Pieter Gunst:

Once I gave my member number, the attacker used the password reset flow to trigger a text message from the bank.

They used this to gain access to the account.

Then read some of my transactions to give the call more credibility

Patrick McKenzie:

Wish more banks would do what Stripe does here: “Log into your account and use the ‘auth a support rep’ feature. I will read you some digits, you verify they match, then read your digits to me.”

Chris Messina:

Apple Support now sends push notifications to your devices to verify that it’s you calling.

Corey Hoffstein:

My bank just called me about something, but couldn’t tell me what it was about unless I answered my security questions.

Sorry, I’m going to assume it’s fraud and hang up 100% of the time.

I called the bank myself. Turns out it was legit.

What a stupid, broken security model.

Oluseyi Sonaiya:

I just received a phone call purporting to be Apple Inc., with a recorded voice telling me my “iCloud account had been breached,” not to perform any actions, and to press “1” to connect with “Apple Support.”

If you receive this call, it’s a scam.

[…]

There is some persistent vulnerability in US phone networks that is allowing spammers to spoof the phone numbers and caller ID information of known brands.
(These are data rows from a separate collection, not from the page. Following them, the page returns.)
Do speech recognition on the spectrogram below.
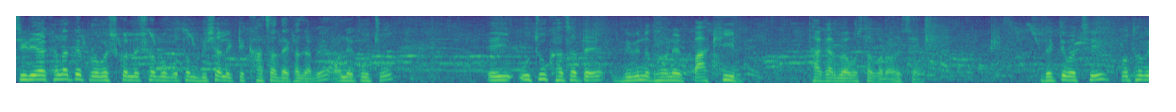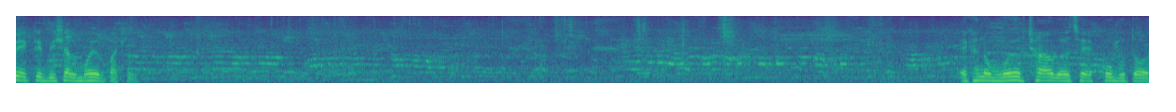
চিড়িয়াখানাতে প্রবেশ করলে সর্বপ্রথম বিশাল একটি খাঁচা দেখা যাবে, অনেক উঁচু। এই উঁচু খাঁচাতে বিভিন্ন ধরনের পাখির থাকার ব্যবস্থা করা হয়েছে। দেখতে পাচ্ছি, প্রথমে একটি বিশাল ময়ূর পাখি। এখানেও ময়ূর ছাড়াও রয়েছে কবুতর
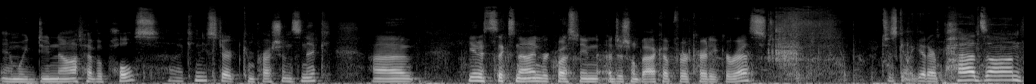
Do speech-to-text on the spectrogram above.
And we do not have a pulse. Uh, can you start compressions, Nick? Uh, unit 6-9 requesting additional backup for cardiac arrest. Just to get our pads on.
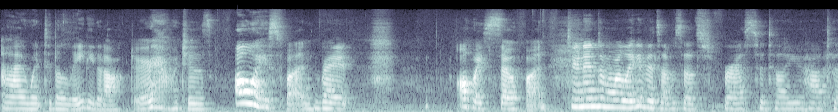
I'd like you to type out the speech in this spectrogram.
I went to the lady the doctor, which is always fun. Right. Always so fun. Tune into more Lady Bits episodes for us to tell you how to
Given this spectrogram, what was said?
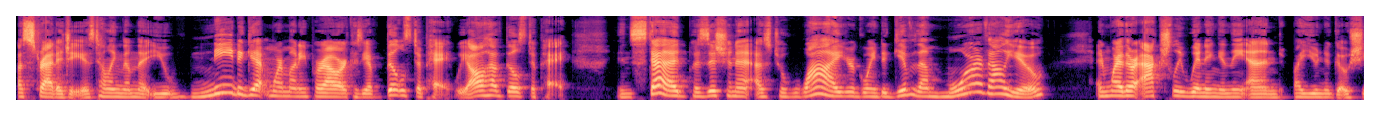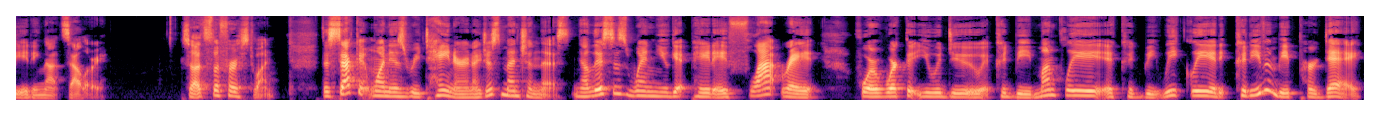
a strategy is telling them that you need to get more money per hour because you have bills to pay. We all have bills to pay. Instead, position it as to why you're going to give them more value and why they're actually winning in the end by you negotiating that salary. So that's the first one. The second one is retainer. And I just mentioned this. Now, this is when you get paid a flat rate for work that you would do. It could be monthly, it could be weekly, it could even be per day.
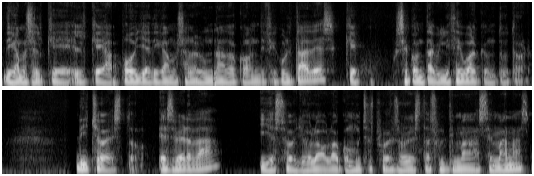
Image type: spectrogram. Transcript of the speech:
digamos, el que, el que apoya, digamos, al alumnado con dificultades, que se contabiliza igual que un tutor. Dicho esto, es verdad, y eso yo lo he hablado con muchos profesores estas últimas semanas,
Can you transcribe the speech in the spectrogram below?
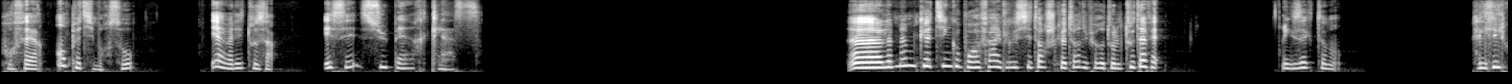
pour faire en petits morceaux et avaler tout ça. Et c'est super classe. Euh, le même cutting qu'on pourra faire avec le Torch Cutter du Pyrotool. Tout à fait. Exactement. Lilou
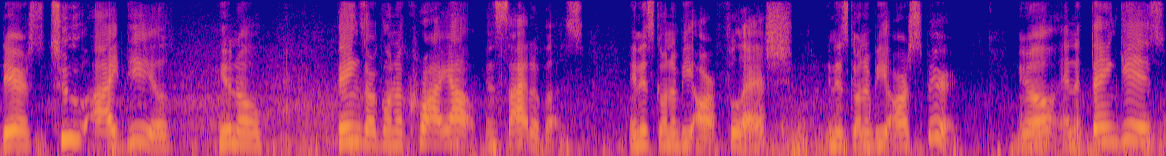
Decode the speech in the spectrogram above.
there's two ideas, you know, things are going to cry out inside of us. And it's going to be our flesh and it's going to be our spirit. You know, and the thing is,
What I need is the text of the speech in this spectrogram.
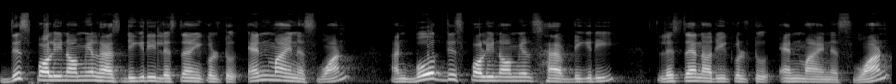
this polynomial has degree less than or equal to n minus 1 and both these polynomials have degree less than or equal to n minus 1.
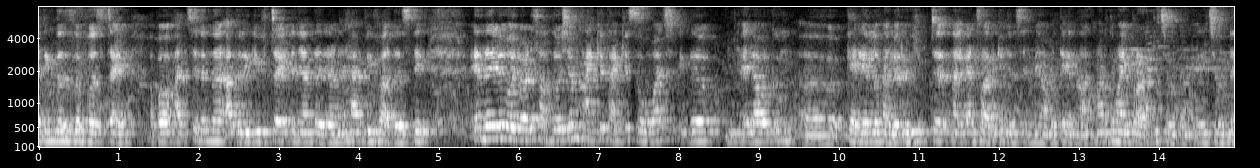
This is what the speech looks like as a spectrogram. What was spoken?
I think this the first time അപ്പോൾ അച്ഛൻ ഇന്ന് അതൊരു ഗിഫ്റ്റ് ആയിട്ട് ഞാൻ തരാണ്. ഹാപ്പി ഫാദേഴ്സ് ഡേ എന്തായാലും ഒരുപാട് സന്തോഷം. Thank you thank you so much ഇത് എല്ലാവർക്കും കരിയറിൽ നല്ലൊരു ഹിറ്റ് നൽകാൻ സാധിക്കുന്ന ഒരു സിനിമയാവട്ടെ എന്ന് ആത്മാർത്ഥമായി പ്രാർത്ഥിച്ചുകൊണ്ട് ആഗ്രഹിച്ചുകൊണ്ട്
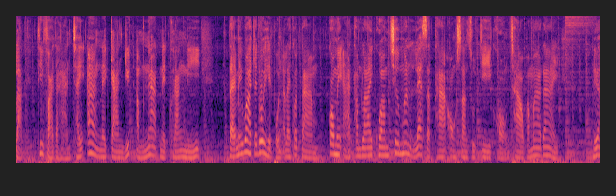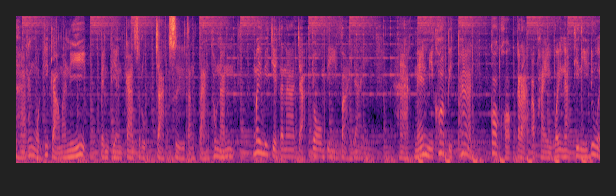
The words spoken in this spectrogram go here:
หลักๆ ที่ฝ่ายทหารใช้อ้างในการยึดอำนาจในครั้งนี้ แต่ไม่ว่าจะด้วยเหตุผลอะไรก็ตาม ก็ไม่อาจทำลายความเชื่อมั่นและศรัทธาองซานซูจีของชาวพม่าได้ เนื้อหาทั้งหมดที่กล่าวมานี้ เป็นเพียงการสรุปจากสื่อต่างๆ เท่านั้น ไม่มีเจตนาจะโจมตีฝ่ายใด หากแม้มีข้อผิดพลาดก็ขอกราบอภัยไว้ณที่นี้ด้วย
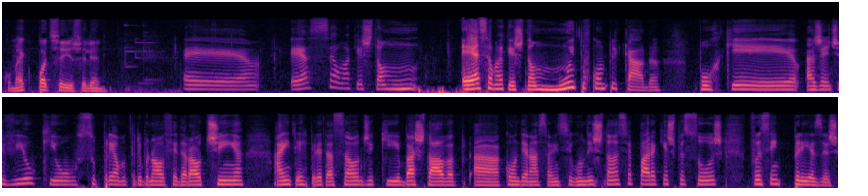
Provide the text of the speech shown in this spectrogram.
Como é que pode ser isso, Eliane? É, essa é uma questão essa é uma questão muito complicada, porque a gente viu que o Supremo Tribunal Federal tinha a interpretação de que bastava a condenação em segunda instância para que as pessoas fossem presas.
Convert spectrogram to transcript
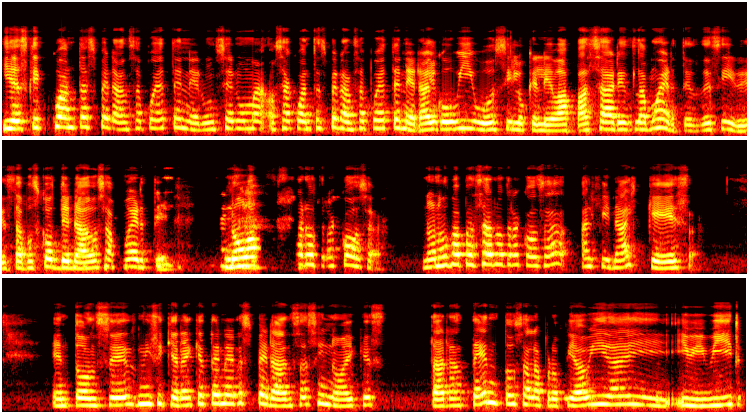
Y es que cuánta esperanza puede tener un ser humano, o sea, cuánta esperanza puede tener algo vivo si lo que le va a pasar es la muerte, es decir, estamos condenados a muerte. No va a pasar otra cosa no nos va a pasar otra cosa al final que esa. Entonces, ni siquiera hay que tener esperanza, sino hay que estar atentos a la propia vida y, vivir.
It shows up as "Apple Inc." on my phone, too.

Brian Krebs:

You may have heard that today’s phone fraudsters like to use caller ID spoofing services to make their scam calls seem more believable. But you probably didn’t know that these fraudsters also can use caller ID spoofing to trick your bank into giving up information about recent transactions on your account — data that can then be abused to make their phone scams more believable and expose you to additional forms of identity theft.

Update (2022-02-04): John Bowdre:

I’ll also add: if you can’t find a company’s support phone number on their website, they don’t want you to call. Use some other contact method. The number you found via search is probably a scam.